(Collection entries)
_ _ _ _
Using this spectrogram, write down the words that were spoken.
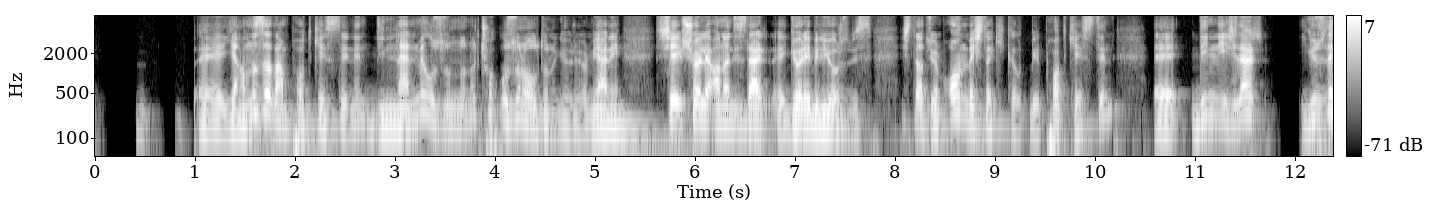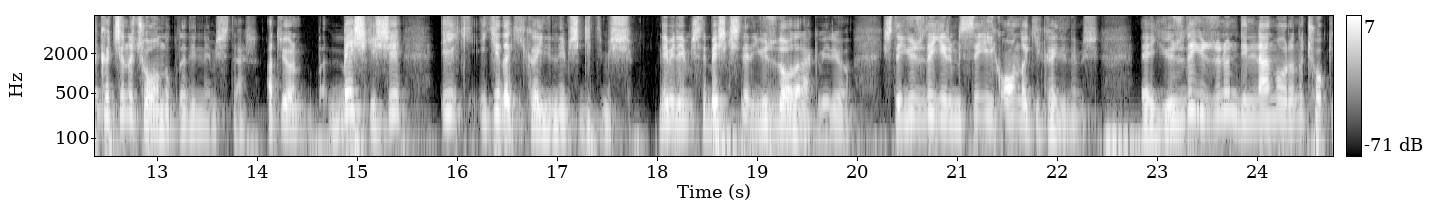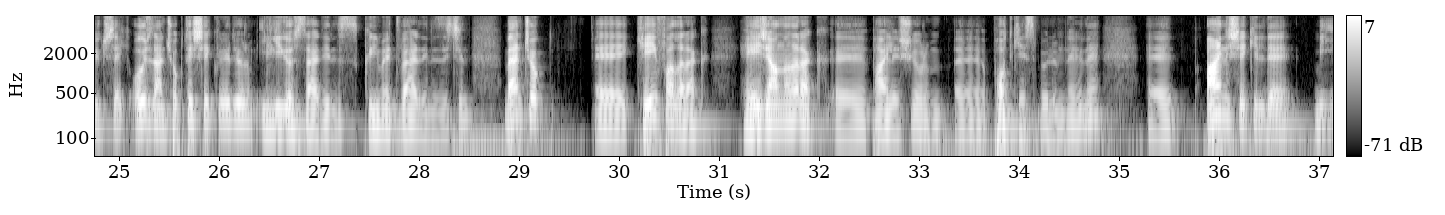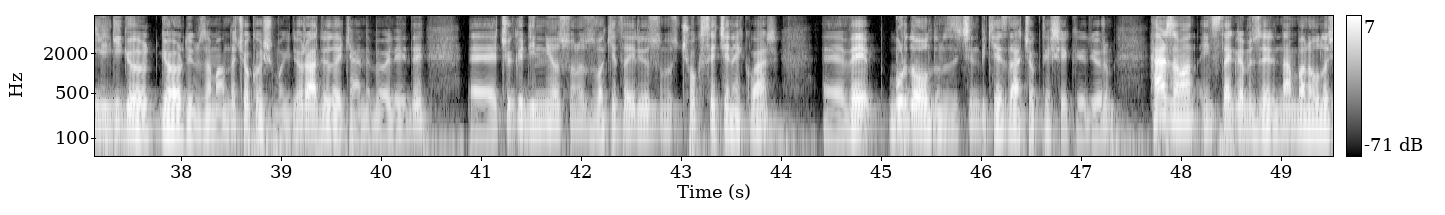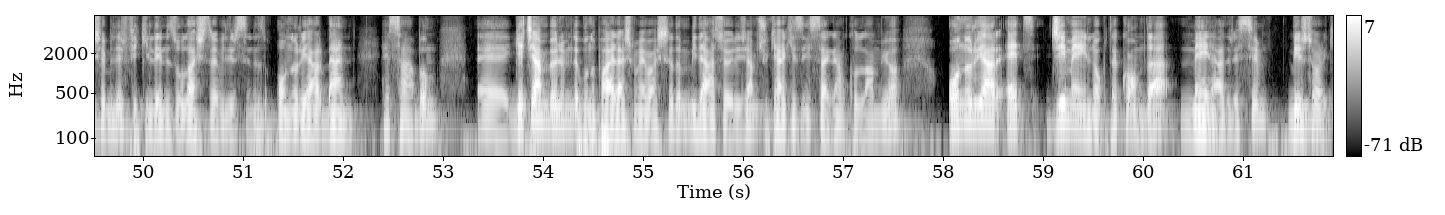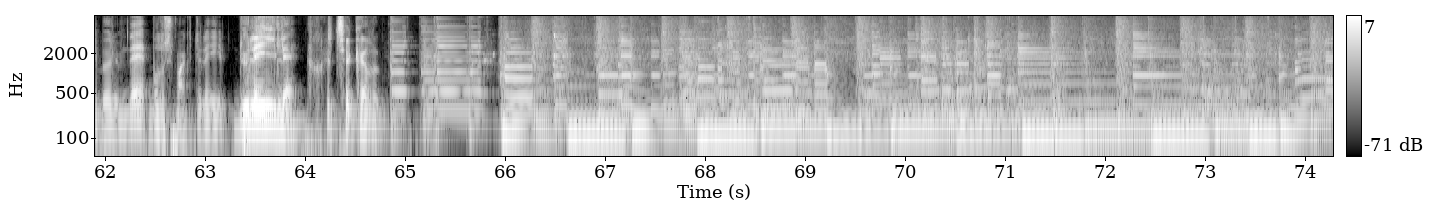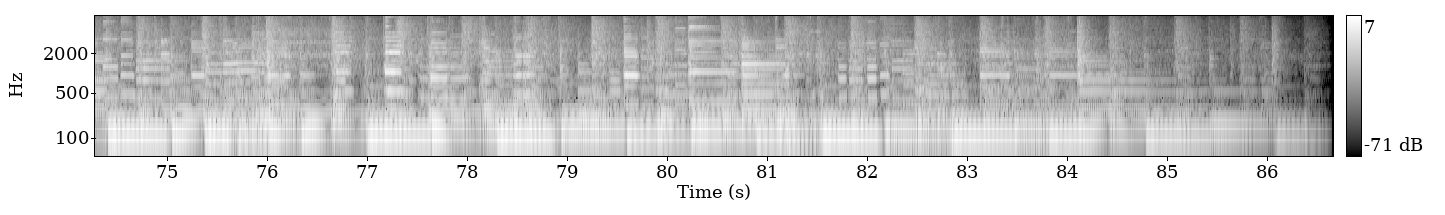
e, Yalnız Adam podcastlerinin dinlenme uzunluğunu çok uzun olduğunu görüyorum. Yani şey şöyle analizler e, görebiliyoruz biz. İşte atıyorum 15 dakikalık bir podcast'in e, dinleyiciler yüzde kaçını çoğunlukla dinlemişler. Atıyorum 5 kişi ilk 2 dakikayı dinlemiş gitmiş. Ne bileyim işte 5 kişi de yüzde olarak veriyor. İşte yüzde yirmisi ilk 10 dakikayı dinlemiş. E, yüzde yüzünün dinlenme oranı çok yüksek. O yüzden çok teşekkür ediyorum ilgi gösterdiğiniz, kıymet verdiğiniz için. Ben çok e, keyif alarak, heyecanlanarak e, paylaşıyorum e, podcast bölümlerini. E, aynı şekilde bir ilgi gör, gördüğüm zaman da çok hoşuma gidiyor. Radyodayken de böyleydi. E, çünkü dinliyorsunuz, vakit ayırıyorsunuz. Çok seçenek var. Ee, ve burada olduğunuz için bir kez daha çok teşekkür ediyorum. Her zaman Instagram üzerinden bana ulaşabilir, fikirlerinizi ulaştırabilirsiniz. Onur Yar Ben hesabım. Ee, geçen bölümde bunu paylaşmaya başladım. Bir daha söyleyeceğim çünkü herkes Instagram kullanmıyor. onuryar.gmail.com'da mail adresim. Bir sonraki bölümde buluşmak dileğiyle. Dileğiyle. Hoşçakalın.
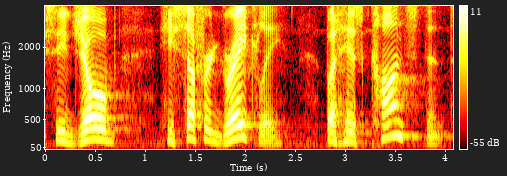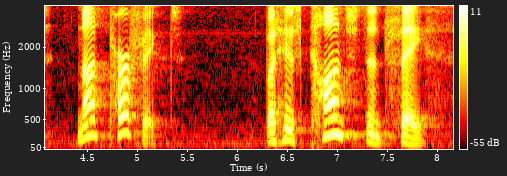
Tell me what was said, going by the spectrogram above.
See, Job, he suffered greatly, but his constant, not perfect, but his constant faith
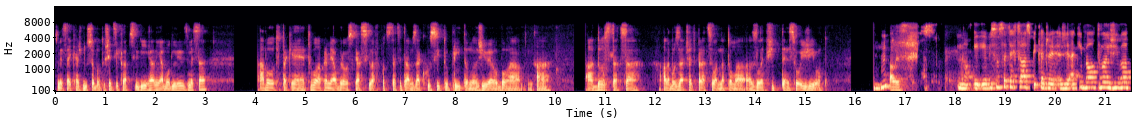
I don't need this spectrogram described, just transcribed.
sme sa aj každú sobotu všetci chlapci dvíhali a modlili sme sa. A bolo to také, to bola pre mňa obrovská sila v podstate tam zakúsiť tú prítomnosť živého Boha a, a dostať sa alebo začať pracovať na tom a zlepšiť ten svoj život. Mm-hmm. Ale No, ja by som sa ťa chcela spýtať, že, že aký bol tvoj život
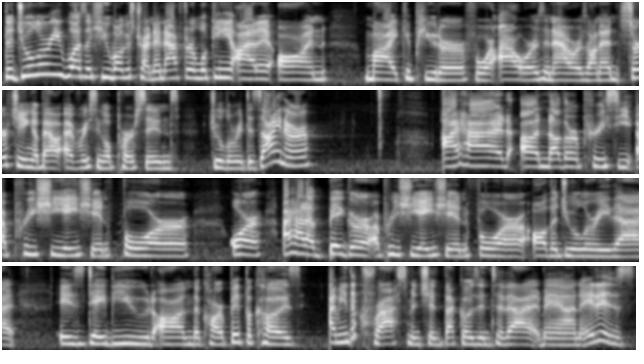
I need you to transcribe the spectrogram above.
the jewelry was a humongous trend, and after looking at it on my computer for hours and hours on end searching about every single person's jewelry designer, I had another appreci- appreciation for, or I had a bigger appreciation for all the jewelry that is debuted on the carpet because, I mean, the craftsmanship that goes into that, man, it is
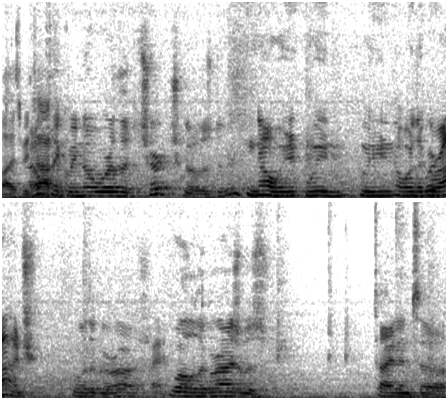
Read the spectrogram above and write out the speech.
as I we don't talk. think we know where the church goes, do we? No, we, we, we, or the Where- garage. Or the garage? Right. Well, the garage was tied into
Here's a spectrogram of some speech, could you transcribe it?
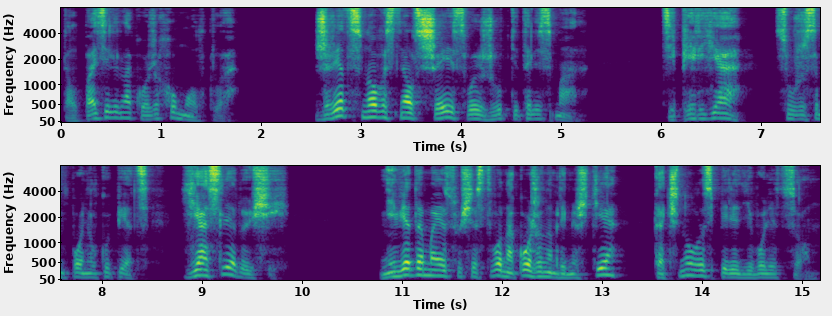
Толпа зеленокожих умолкла. Жрец снова снял с шеи свой жуткий талисман. Теперь я, с ужасом понял купец. Я следующий. Неведомое существо на кожаном ремешке качнулось перед его лицом.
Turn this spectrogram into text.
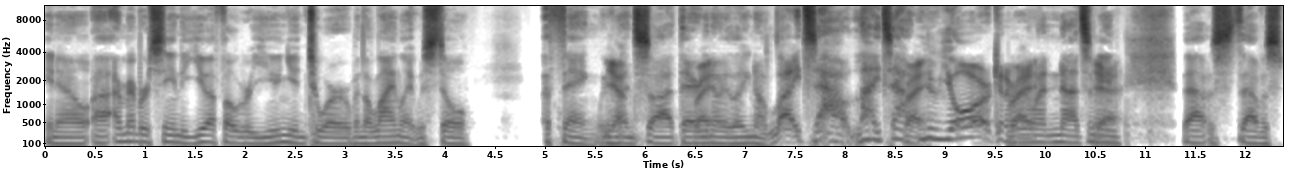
You know, uh, I remember seeing the UFO reunion tour when the limelight was still a thing. We Yeah. went and saw it there. Right. You know, like, you know, lights out, lights out, Right. New York, and Right. everyone went nuts. I Yeah. mean, that was that was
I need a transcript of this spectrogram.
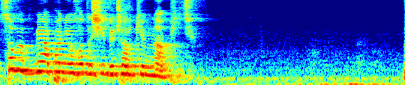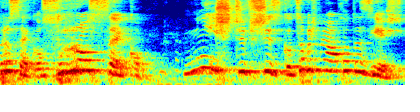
co by miała pani ochotę się wieczorkiem napić? Prosecco, z Prosecco. Niszczy wszystko. Co byś miała ochotę zjeść?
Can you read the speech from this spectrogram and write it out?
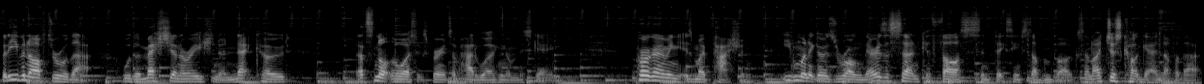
But even after all that, all the mesh generation and netcode, that's not the worst experience I've had working on this game. Programming is my passion. Even when it goes wrong, there is a certain catharsis in fixing stubborn bugs, and I just can't get enough of that.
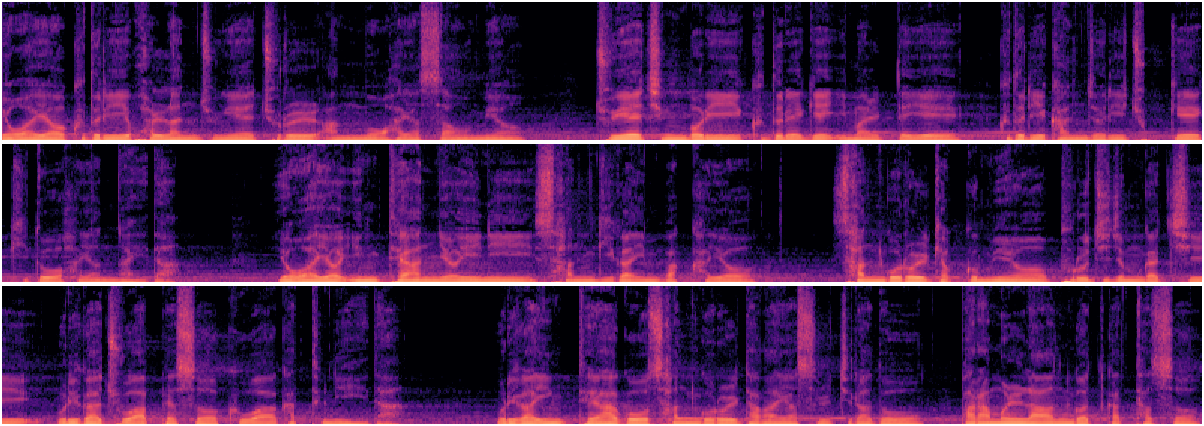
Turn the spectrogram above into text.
여호와여 그들이 환란 중에 주를 악모하여 싸우며 주의 징벌이 그들에게 임할 때에 그들이 간절히 주께 기도하였나이다. 여호와여 잉태한 여인이 산기가 임박하여 산고를 겪으며 부르짖음같이 우리가 주 앞에서 그와 같으니이다. 우리가 잉태하고 산고를 당하였을지라도 바람을 낳은 것 같아서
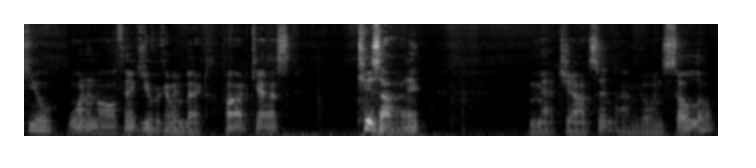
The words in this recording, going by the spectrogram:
Thank you, one and all. Thank you for coming back to the podcast. Tis I, Matt Johnson. I'm going solo.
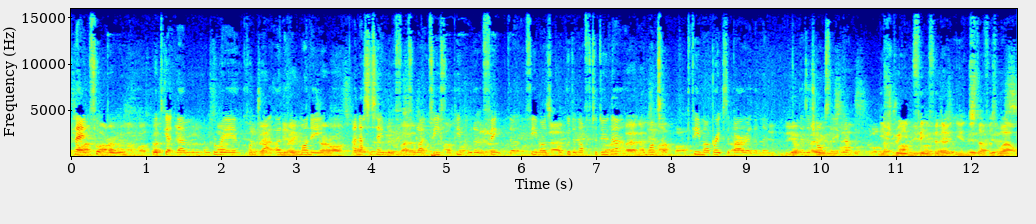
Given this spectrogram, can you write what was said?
playing football would get them a career, contract, earning them money, and that's the same with feel like FIFA. People don't think that females are good enough to do that, and once a female breaks the barrier, then there's a chance that it can happen. Stream FIFA, don't you, and stuff as well.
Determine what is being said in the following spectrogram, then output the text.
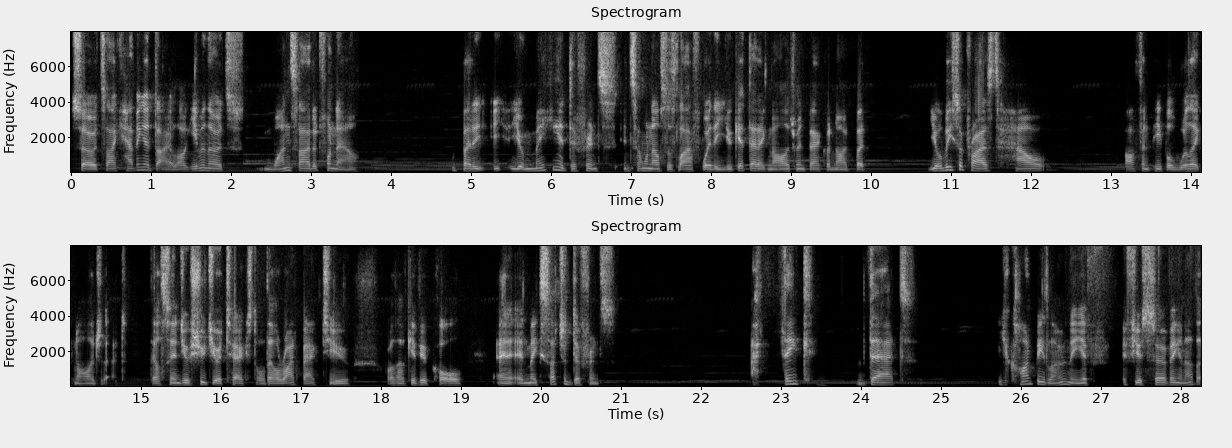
So it's like having a dialogue, even though it's one sided for now. But it, you're making a difference in someone else's life, whether you get that acknowledgement back or not. But you'll be surprised how often people will acknowledge that. They'll send you, shoot you a text, or they'll write back to you, or they'll give you a call, and it makes such a difference. I think that you can't be lonely if if you're serving another.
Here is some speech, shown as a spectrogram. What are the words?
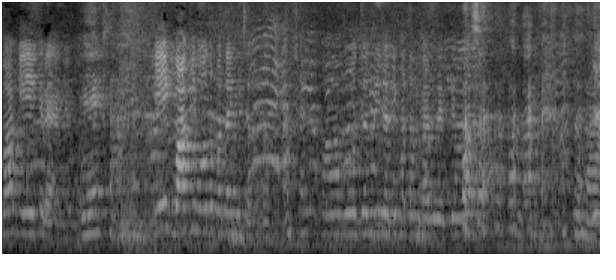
बाकी एक रह गया। एक साथ एक बाकी वो तो पता ही नहीं चलता। अच्छा। हाँ वो जल्दी जल्दी खत्म कर लेते हैं बस हाँ।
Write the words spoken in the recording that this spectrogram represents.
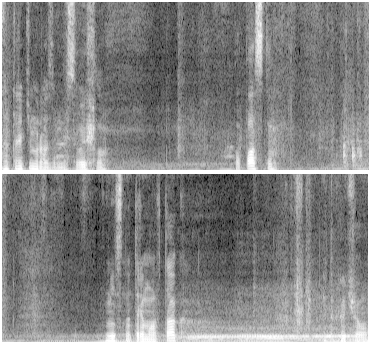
За третім разом десь вийшло попасти. Міцно тримав так, підкручував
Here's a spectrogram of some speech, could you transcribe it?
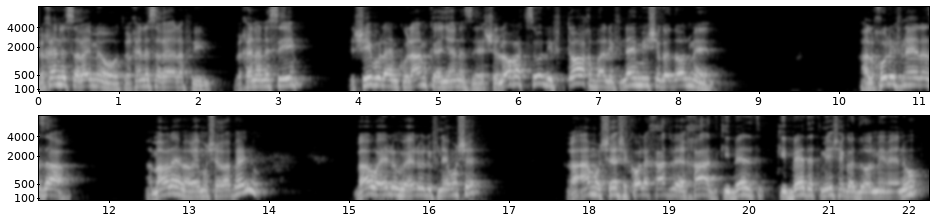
וכן לשרי מאות, וכן לשרי אלפים, וכן הנשיאים. השיבו להם כולם כעניין הזה, שלא רצו לפתוח בה לפני מי שגדול מהם. הלכו לפני אלעזר. אמר להם הרי משה רבנו. באו אלו ואלו לפני משה. ראה משה שכל אחד ואחד כיבד, כיבד את מי שגדול ממנו,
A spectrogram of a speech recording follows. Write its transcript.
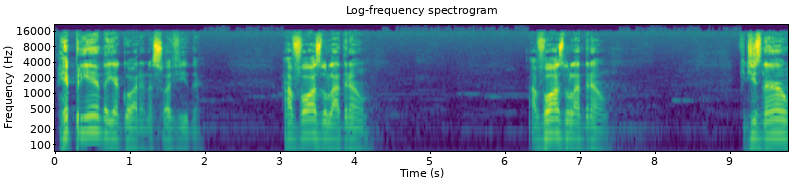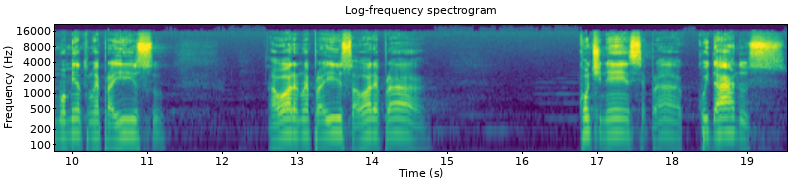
Repreenda aí agora na sua vida a voz do ladrão. A voz do ladrão que diz: não, o momento não é para isso, a hora não é para isso, a hora é para continência, para cuidados.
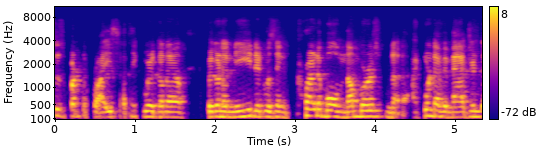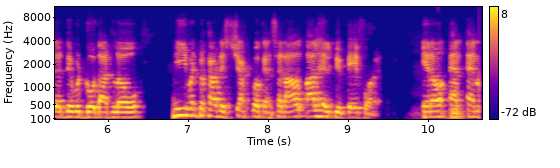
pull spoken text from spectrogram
this is what the price I think we're gonna we're gonna need. It was incredible numbers. I couldn't have imagined that they would go that low. He even took out his checkbook and said, I'll, I'll help you pay for it. You know, and, and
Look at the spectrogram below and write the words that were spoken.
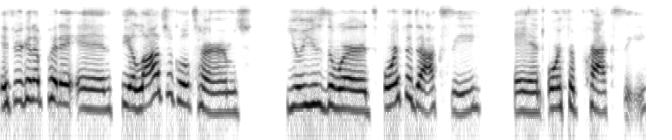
if you're going to put it in theological terms you'll use the words orthodoxy and orthopraxy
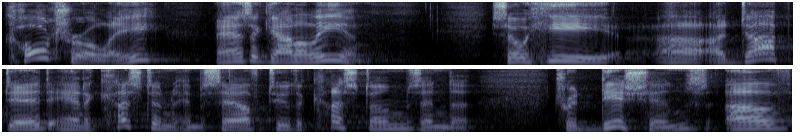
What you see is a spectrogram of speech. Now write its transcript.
culturally as a Galilean. So he uh, adopted and accustomed himself to the customs and the traditions of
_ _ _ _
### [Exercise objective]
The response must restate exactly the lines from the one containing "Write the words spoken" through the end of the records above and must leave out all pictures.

### [Response]
Write the words spoken in the recording that this spectrogram represents.
За третім разом десь вийшло попасти. Міцно тримав так, підкручував
Here's a spectrogram of some speech, could you transcribe it?
וכן לשרי מאות, וכן לשרי אלפים, וכן הנשיאים. השיבו להם כולם כעניין הזה, שלא רצו לפתוח בה לפני מי שגדול מהם. הלכו לפני אלעזר. אמר להם הרי משה רבנו. באו אלו ואלו לפני משה. ראה משה שכל אחד ואחד כיבד, כיבד את מי שגדול ממנו,
A spectrogram of a speech recording follows. Write its transcript.
Repreenda aí agora na sua vida a voz do ladrão. A voz do ladrão que diz: não, o momento não é para isso, a hora não é para isso, a hora é para continência, para cuidados.
pull spoken text from spectrogram
this is what the price I think we're gonna we're gonna need. It was incredible numbers. I couldn't have imagined that they would go that low. He even took out his checkbook and said, I'll, I'll help you pay for it. You know, and, and
Look at the spectrogram below and write the words that were spoken.
if you're going to put it in theological terms you'll use the words orthodoxy and orthopraxy
What you see is a spectrogram of speech. Now write its transcript.
culturally as a Galilean. So he uh, adopted and accustomed himself to the customs and the traditions of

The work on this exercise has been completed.